Would you please output all the records exactly as given? Pictures should not appear in the copy.

Collected data entries:
· · · · ·

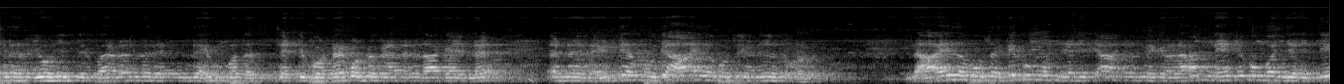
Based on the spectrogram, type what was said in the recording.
சிலர் யோசித்திருப்பார்கள். இவர் இந்த கும்பத்தை தட்டி போட்டு கொண்டு கிடந்தது தாக்க இல்லை. என்ன இல்லை இந்திய பூஜை ஆயுத பூஜை என்று சொல்லுவது இந்த ஆயுத பூஜைக்கு கும்பம் ஜரித்து ஆயுதம் வைக்கிறதான் நேற்று கும்பம் ஜரித்து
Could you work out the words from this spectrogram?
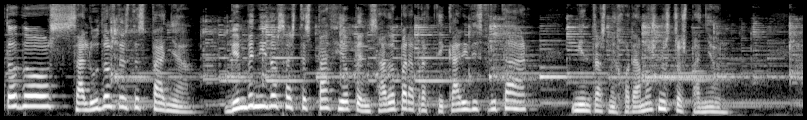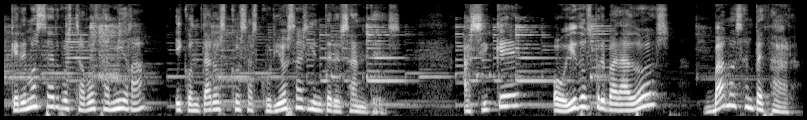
a todos, saludos desde España. Bienvenidos a este espacio pensado para practicar y disfrutar mientras mejoramos nuestro español. Queremos ser vuestra voz amiga y contaros cosas curiosas y interesantes. Así que, oídos preparados, vamos a empezar.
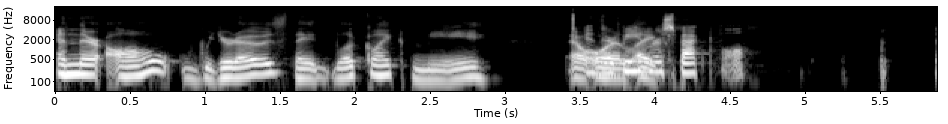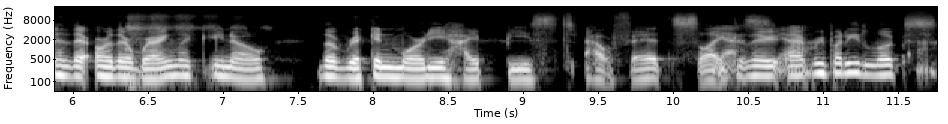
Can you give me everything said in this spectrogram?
and they're all weirdos. They look like me And or they're being like respectful. and they're or they're wearing like you know the Rick and Morty hype beast outfits. Like Yes, they yeah. everybody looks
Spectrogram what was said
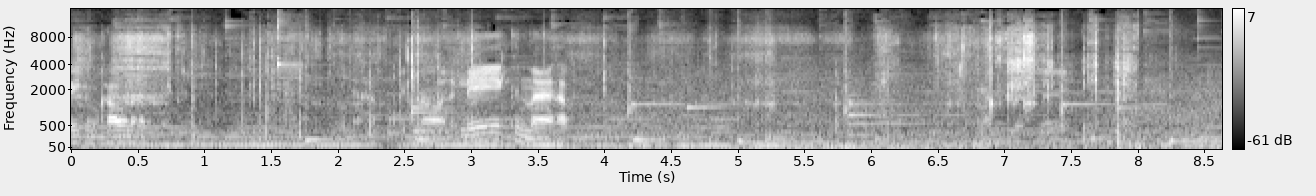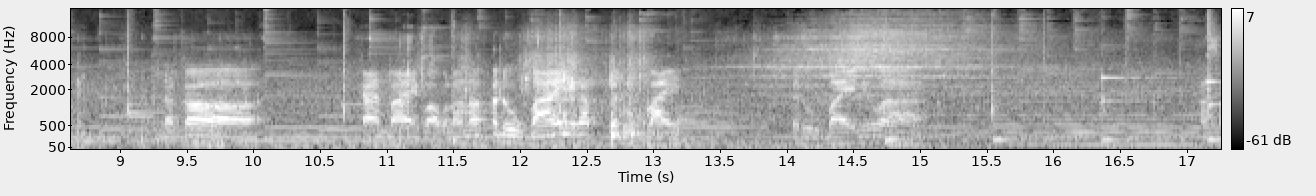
ล็กๆของเขานะครับนี่นะครับ เป็นหนอเล็กๆขึ้นมาครับหน่อเล็กเลยแล้วก็ารใบบอกแล้วเนาะกระดูกใบครับ กระดูกใบ กระดูกใบหรือว่า ภาษ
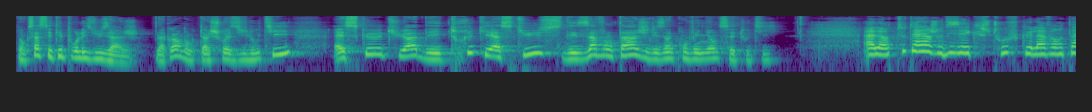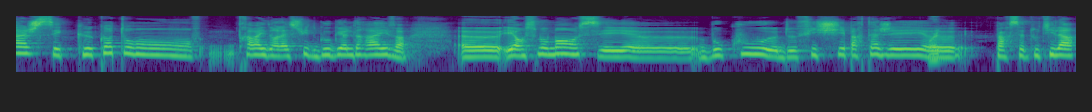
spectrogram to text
Donc ça, c'était pour les usages. D'accord? Donc tu as choisi l'outil. Est-ce que tu as des trucs et astuces, des avantages et des inconvénients de cet outil? Alors tout à l'heure, je vous disais que je trouve que l'avantage, c'est que quand on travaille dans la suite Google Drive, euh, et en ce moment, c'est euh, beaucoup de fichiers partagés euh, par cet outil-là.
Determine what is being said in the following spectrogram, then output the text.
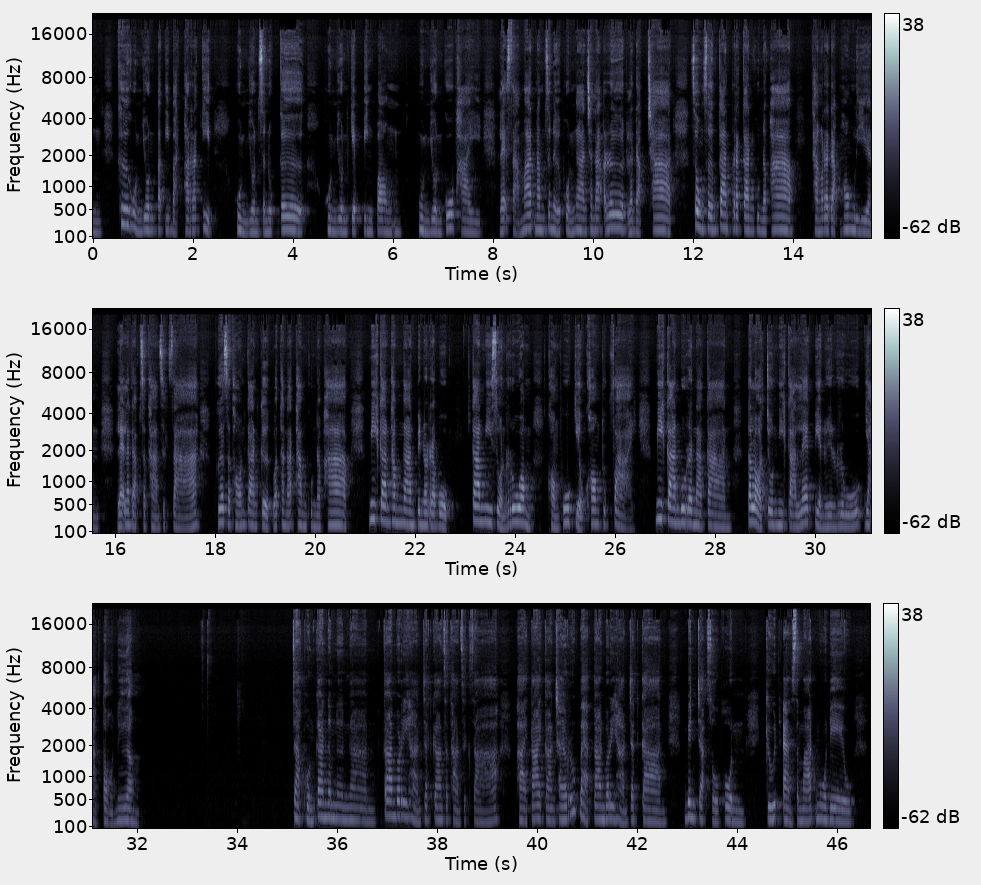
คือหุ่นยนต์ปฏิบัติภารกิจ หุ่นยนต์สนุกเกอร์ หุ่นยนต์เก็บปิงปอง หุ่นยนต์กู้ภัย และสามารถนำเสนอผลงานชนะเลิศระดับชาติ ส่งเสริมการประกันคุณภาพ ทั้งระดับห้องเรียน และระดับสถานศึกษา เพื่อสะท้อนการเกิดวัฒนธรรมคุณภาพ มีการทำงานเป็นระบบ การมีส่วนร่วมของผู้เกี่ยวข้องทุกฝ่าย มีการบูรณาการ ตลอดจนมีการแลกเปลี่ยนเรียนรู้อย่างต่อเนื่องจากผลการดำเนินงาน การบริหารจัดการสถานศึกษา ภายใต้การใช้รูปแบบการบริหารจัดการ เบญจโสพล Good and Smart Model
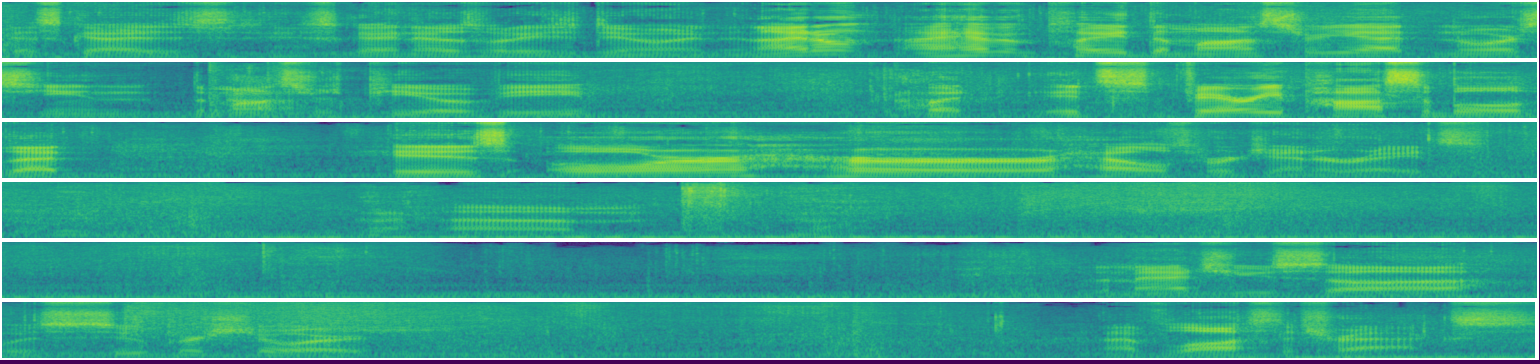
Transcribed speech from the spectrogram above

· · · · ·

■ Written response
Based on the spectrogram, type what was said in the recording.
சிலர் யோசித்திருப்பார்கள். இவர் இந்த கும்பத்தை தட்டி போட்டு கொண்டு கிடந்தது தாக்க இல்லை. என்ன இல்லை இந்திய பூஜை ஆயுத பூஜை என்று சொல்லுவது இந்த ஆயுத பூஜைக்கு கும்பம் ஜரித்து ஆயுதம் வைக்கிறதான் நேற்று கும்பம் ஜரித்து
Could you work out the words from this spectrogram?
a todos, saludos desde España. Bienvenidos a este espacio pensado para practicar y disfrutar mientras mejoramos nuestro español. Queremos ser vuestra voz amiga y contaros cosas curiosas y interesantes. Así que, oídos preparados, vamos a empezar.
Can you give me everything said in this spectrogram?
and they're all weirdos. They look like me And or they're being like respectful. and they're or they're wearing like you know the Rick and Morty hype beast outfits. Like Yes, they yeah. everybody looks
Spectrogram what was said
ล็กๆของเขานะครับนี่นะครับ เป็นหนอเล็กๆขึ้นมาครับหน่อเล็กเลยแล้วก็ารใบบอกแล้วเนาะกระดูกใบครับ กระดูกใบ กระดูกใบหรือว่า ภาษ
spectrogram to text
Donc ça, c'était pour les usages. D'accord? Donc tu as choisi l'outil. Est-ce que tu as des trucs et astuces, des avantages et des inconvénients de cet outil? Alors tout à l'heure, je vous disais que je trouve que l'avantage, c'est que quand on travaille dans la suite Google Drive, euh, et en ce moment, c'est euh, beaucoup de fichiers partagés euh, par cet outil-là.
Determine what is being said in the following spectrogram, then output the text.
คือหุ่นยนต์ปฏิบัติภารกิจ หุ่นยนต์สนุกเกอร์ หุ่นยนต์เก็บปิงปอง หุ่นยนต์กู้ภัย และสามารถนำเสนอผลงานชนะเลิศระดับชาติ ส่งเสริมการประกันคุณภาพ ทั้งระดับห้องเรียน และระดับสถานศึกษา เพื่อสะท้อนการเกิดวัฒนธรรมคุณภาพ มีการทำงานเป็นระบบ การมีส่วนร่วมของผู้เกี่ยวข้องทุกฝ่าย มีการบูรณาการ ตลอดจนมีการแลกเปลี่ยนเรียนรู้อย่างต่อเนื่องจากผลการดำเนินงาน การบริหารจัดการสถานศึกษา ภายใต้การใช้รูปแบบการบริหารจัดการ เบญจโสพล Good and Smart Model
Transcribed speech from the spectrogram above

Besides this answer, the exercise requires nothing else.